Sheikh Showkat Hussain, an academic in Kashmir, questioned Mufti’s sincerity in calling for talks.

“Mufti is the part of the coalition. Instead of issuing a statement, she should ask the central government to initiate the dialogue. She is saying it to save her constituency in Kashmir,” he said.

Critics, however, say the hardline policy adopted by the central government of Prime Minister Narendra Modi since he came to power in 2014 has failed as the disputed state has descended into a low-intensity conflict. 

The coalition government in Kashmir, comprising Mufti’s People’s Democratic Party (PDP) and the BJP, has failed to improve the security situation and deadly shooting incidents have increased.

Nearly 100 people, including security forces, have been killed, and hundreds have been forced to flee the de facto border (Line of Control) region as cross-border shelling increased in the past three years, shattering a largely-held 2003 ceasefire deal.

But political science professor, Rakesh Sinha, says: “…army must be given a free hand. That’s the only solution.”

“There is no question of dialogue with Pakistan. …. first, they should end the ceasefire violations along LoC,” said Sinha, who also heads a Delhi-based think-tank, India Policy Foundation. 

Deepened mistrust

Mistrust and anger aimed at the government have deepened among Kashmir residents as the army adopted tough measures following mass protests in the wake of the killing of rebel commander Burhan Wani in 2016.

More than 200 rebels were killed in the massive offensive called “Operation All Out” in 2017. Perhaps in response, 126 local youths joined armed groups the same year, as revealed by the state government in the state assembly.

“The continuous harassment and the civilian killings forces young, educated boys, to take up arms. They don’t see any future for themselves,” Feroze Ahmad, a 45-year-old resident of south Kashmir, told Al Jazeera.


Villages in southern Kashmir have been the centres of anti-India protests in the past two years. “We want an end to this bloodshed; fathers are forced to carry the coffins of their children,” Ahmad said.

Residents openly oppose and protest the killing of rebels, most of whom are locals, at the hands of security forces, which has led to many civilian casualties during the gun battles.

“Why would people brave the live bullets during gunfights to save the fighters? It only shows that the tougher actions have failed to yield anything,” said 50-year-old Fatima Begum, a resident of Pulwama village.

“The government is not ready to accept the real issues. People are not dying for jobs and development.”

In 2016, following the killing of Wani, the region witnessed a widespread five-month-long uprising.

More than 100 unarmed protesters were killed, and hundreds were blinded by the use of iron pellets fired by security forces to disperse the protests, according to the Jammu Kashmir Coalition of Civil Society, a local human rights organisation.

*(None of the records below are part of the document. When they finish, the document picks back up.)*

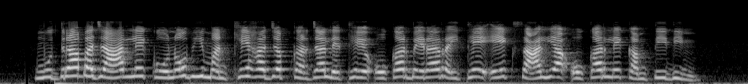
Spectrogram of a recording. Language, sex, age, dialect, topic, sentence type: Chhattisgarhi, female, 25-30, Eastern, banking, statement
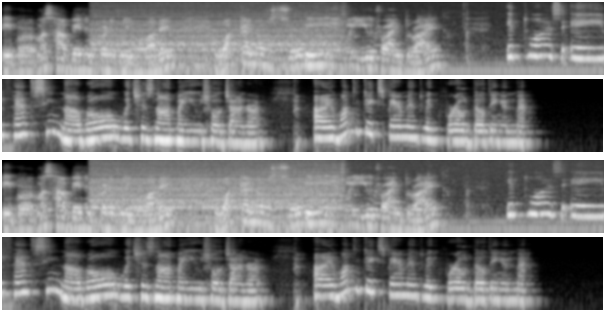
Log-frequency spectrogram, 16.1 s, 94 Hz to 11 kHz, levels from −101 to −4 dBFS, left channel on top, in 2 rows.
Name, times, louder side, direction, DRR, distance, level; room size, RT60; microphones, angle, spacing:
voice 1, 0.0-5.8, equal, 10° right, 3.0 m, -21 dB
sound 1, 1.1-8.2, right 2 dB, 60° right, 2.3 m, -27 dB
voice 2, 6.7-11.5 11.9-15.0, left 2 dB, 70° left, 1.6 m, -21 dB
17.0 x 7.3 x 2.9 m
head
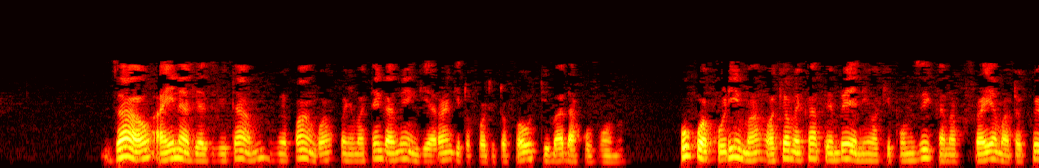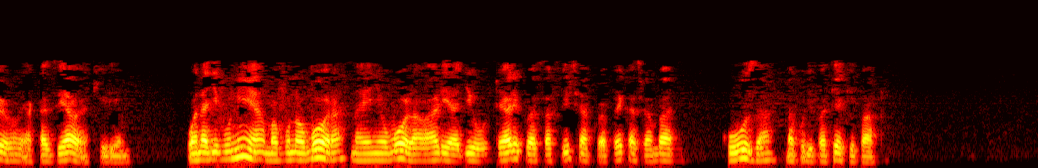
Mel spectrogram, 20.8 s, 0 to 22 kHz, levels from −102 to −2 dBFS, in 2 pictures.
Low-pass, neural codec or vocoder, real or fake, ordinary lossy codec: 7.2 kHz; none; real; MP3, 24 kbps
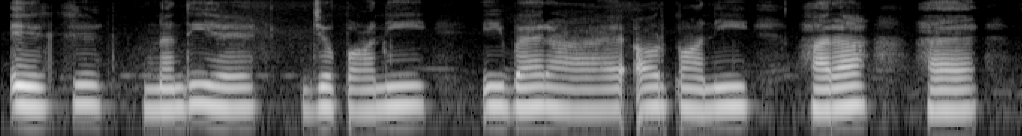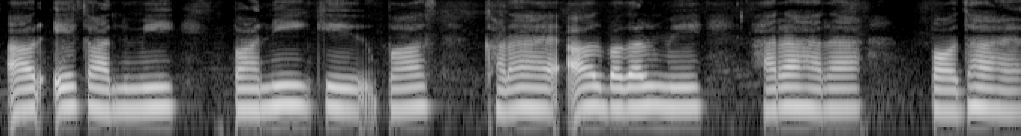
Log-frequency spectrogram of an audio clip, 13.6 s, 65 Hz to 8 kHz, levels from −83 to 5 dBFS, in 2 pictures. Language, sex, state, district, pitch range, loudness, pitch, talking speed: Hindi, female, Bihar, Bhagalpur, 175-185 Hz, -18 LUFS, 180 Hz, 120 wpm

Nasir Aslam Wani, a senior leader from the main opposition party, National Conference (NC), blamed the PDP-BJP coalition for the “turbulence in the region”.

“The BJP-PDP alliance in the state has never been accepted by the people in Kashmir. The government might say that they have been able to control the law and order situation, but that’s nowhere visible on the ground,” he said.

Last week there was a public outcry after India’s top court stayed a police case against an army officer accused of killing three civilians in a south Kashmir’s Shopian village.

‘Unending dispute’

Since the partition of 1947, the Kashmir dispute has been the bone of contention between India and Pakistan. 

In August last year, Indian Home Minister Rajnath Singh said they were looking for a permanent solution to Kashmir, but nothing seems to have changed on the ground. 

A dialogue process between 2004 and 2008 started during the tenure of former Prime Minister Atal Bihari Vajpayee but was called off after the 2008 Mumbai attacks.

“After the dialogue [pushed by Vajpayee] ended, there have been hostilities. The situation has become more violent. The two countries need to realise that it is the people of Kashmir who are suffering,” Noor Ahmad Baba, a political scientist at the central university of Kashmir, told Al Jazeera.

“Gun has never solved anything. Peace and dialogue is the way to bring stability. The two states cannot go to war with each other.”

Source: Al Jazeera